Connecting with science

  • Published: Wednesday, Feb. 12, 2020

COLUMBIA, Mo. – More than 600 young scientists and their families joined University of Missouri researchers Feb. 7 at the second annual Columbia Young Scientists Expo, sponsored by The Connector, a program that builds relationships between researchers and communities. Scientists, graduate students and others shared demonstrations and presentations during the afternoon event at the Memorial Union at Mizzou.

“Events like this allow the Columbia community to see and experience some of the research being done on Mizzou's campus in a fun and engaging way,” said Rachel Bauer, engagement programs manager for The Connector.

Among the attendees was 13-year-old Cali Davis, who said science is her thing. “I ask a lot of questions at school. Scientists are constantly asking questions.” She was also on campus that day for a science fair, where she examined the question “Can water float on water?” (Spoiler: It can—warm water will float on cold water because it’s less dense. Freshwater floats on saltwater for the same reason.)

One of the more popular exhibits let attendees generate electricity by pedaling a stationary bicycle. A row of light bulbs connected to the bike vividly demonstrates the energy efficiency of LED lights compared to more power-hungry incandescent bulbs. When 8-year-old Alyssa Chiang got her turn on the bike, the LEDs glowed brightly while the incandescent lights remained dim despite furious pedaling.

Sam Schultz, 14, has always wanted to go to space. He got a taste of the final frontier thanks to a VR space station simulator. Sam was also a participant in the science fair and was excited about winning first place in his competition. He measured the speed of light. “I measured the speed of light with gelatin, a protractor and a laser pointer. And a whole lot of math.” Just how fast is light? He got the correct answer to two decimal places: 2.99 x 108 meters per second. That’s 185,789.99 miles, which is more than three quarters of the distance to the moon.

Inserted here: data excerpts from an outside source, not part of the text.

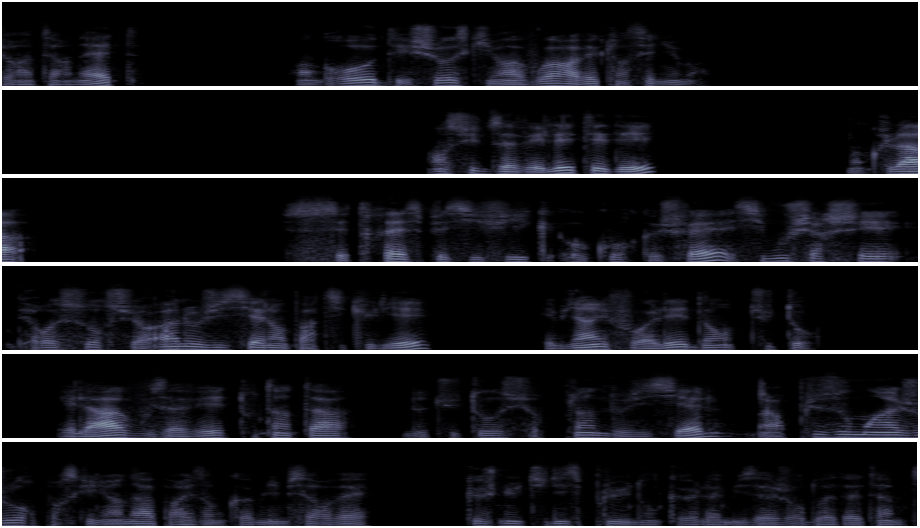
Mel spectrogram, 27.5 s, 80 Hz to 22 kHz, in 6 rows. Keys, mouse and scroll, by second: 5.7 click, 7.3 click, 10.8-11.6 scroll down 4, 15.9 click, 17.4 click, 18.5 scroll down 2, 20.6-21.0 scroll down 1, 21.4 scroll down 2.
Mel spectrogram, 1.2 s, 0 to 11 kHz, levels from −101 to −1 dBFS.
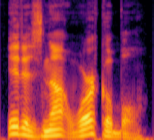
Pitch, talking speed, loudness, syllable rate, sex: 115 Hz, 205 wpm, -15 LUFS, 6.0 syllables/s, male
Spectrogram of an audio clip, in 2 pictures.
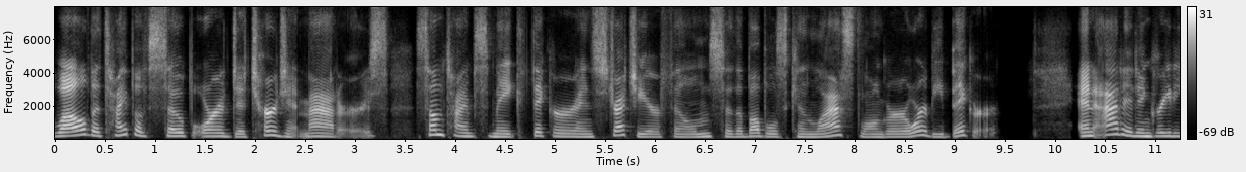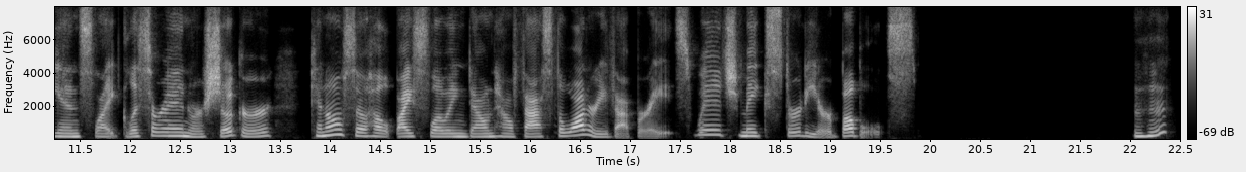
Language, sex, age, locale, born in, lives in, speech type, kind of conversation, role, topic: English, female, 35-39, en-US, United States, United States, read, expert-assistant, expert, Why do bubbles form in soapy water?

Casey Holliday, associate professor in Pathology and Anatomical Sciences at the MU School of Medicine, introduced visitors to a replica of part of a Tyrannosaurus rex’s jawbone. The original skeleton, named Stan, is at the Black Hills Geological Institute in South Dakota. Holliday’s lab studies the relationship between form and function in archosaurs, a group of animals that includes dinosaurs as well as birds, crocodiles and alligators.

“This is a unique experience for both parents and kids to grow their interest in science while learning about some of the cutting-edge research happening at Mizzou,” Bauer said. “As a land-grant institution, it's so important for our scientists to share their expertise with the people of Missouri.”

Photos available for this release:
Alyssa Chiang, 8, turns muscle power into electricity at the recent Columbia Young Scientists Expo. The bulbs on the right are brighter because they are more energy efficient. It takes a lot more effort to make the incandescent bulbs glow. Photo by Michael Hicks.
Cali Davis, 13, left, says science is her thing. "I ask a lot of questions at school. Scientists are constantly asking questions.” Her friend, Jordan McManus, 13, eyes the python warily. Photo by Michael Hicks.
Nathaniel Kauffman, 13, left, and Elijah Kauffman, 10, are learning that the ball stays in the air even if the hair dryer is tilted because the ball floats within a column of faster-moving, lower-pressure air. The same principle creates lift under an airplane’s wings. Photo by Michael Hicks.
Casey Holliday, associate professor in the MU School of Medicine, displays a replica of part of the jawbone of a T. rex. The original skeleton, named Stan, is in South Dakota. Photo by Michael Hicks.

Writer: Curt Wohleber

Media Contact

Rachel Bauer

Use Tab key to loop through the section bellow. Press Enter or Space to enter content for each tab button. Press Esc key to exit and to go to the next section at any time.

Related resources